Estonia’s famous "leaning house" displays Georgian artists’ work

  • The exhibition of works by Georgian artists will be hosted at the famous "leaning house" in Tartu Estonia. Photo from the Museum/Facebook., 23 Mar 2016 - 13:04, Tbilisi,Georgia

A popular tourist attraction in Estonia, dubbed the Leaning House of Tartu, is hosting an international group exhibition detailing the Georgian tradition methods of refurbishing and fixing.

From tomorrow the work of six Georgian artists and one creative collective will be on show within the display Aesthetics of Repair in Contemporary Georgia at the Tartu Art Museum.

Tartu, Estonia’s second largest city, will host the exhibition for two months.

The museum’s description of the event read the exhibition will examine the "practices of refurbishing and fixing in its multiple dimensions" and seek to visualise the local cultural phenomena of unfinished repair initiatives as well as "personal notions of craftsmanship and care".

The poster for the exhibition Aesthetics of Repair in Contemporary Georgia. Photo from the Museum/Facebook.

Georigan artists presenting works at the exhibition include David Bostanashvili, Thea Gvetadze, Levan Mindiashvili, Giorgi Okropiridze, Nino Sekhniashvili, Sophia Tabatadze and the Group Bouillon collective.

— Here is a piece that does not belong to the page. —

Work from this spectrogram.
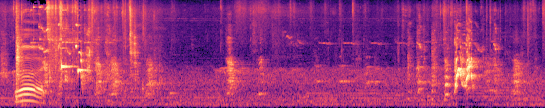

Tomorrow’s opening day of the exhibition will also see the Group Bouillon’s six members present a performance that will remain within the display as an art installation.

The selected works were curated for the display by Marika Agu.

Meanwhile, on March 26 visitors to the Tartu exhibition will be able to enjoy a presentation of a book about "social dynamics and material culture" in contemporary Georgia.

Several authors including National Geographic reporter and two-time Pulitzer Prize winner Paul Salopek, as well as curators Joanna Warsza and Irena Popiashvili, worked on the book.

The Aesthetics of Repair in Contemporary Georgia exhibition will run until May 29, 2016.

The Tartu Art Museum was established on November 17, 1940 and is currently housed in the city’s famous ‘leaning house’.

The building, called by some as the Pisa Tower of Tartu, was built next to the medieval city wall in 1973. One side of the house is supported by the old city wall and the other side by poles, hence why the house is on a lean.

As well as being the permanent home of the Tartu Art Museum, the classical building also hosts concerts and lectures.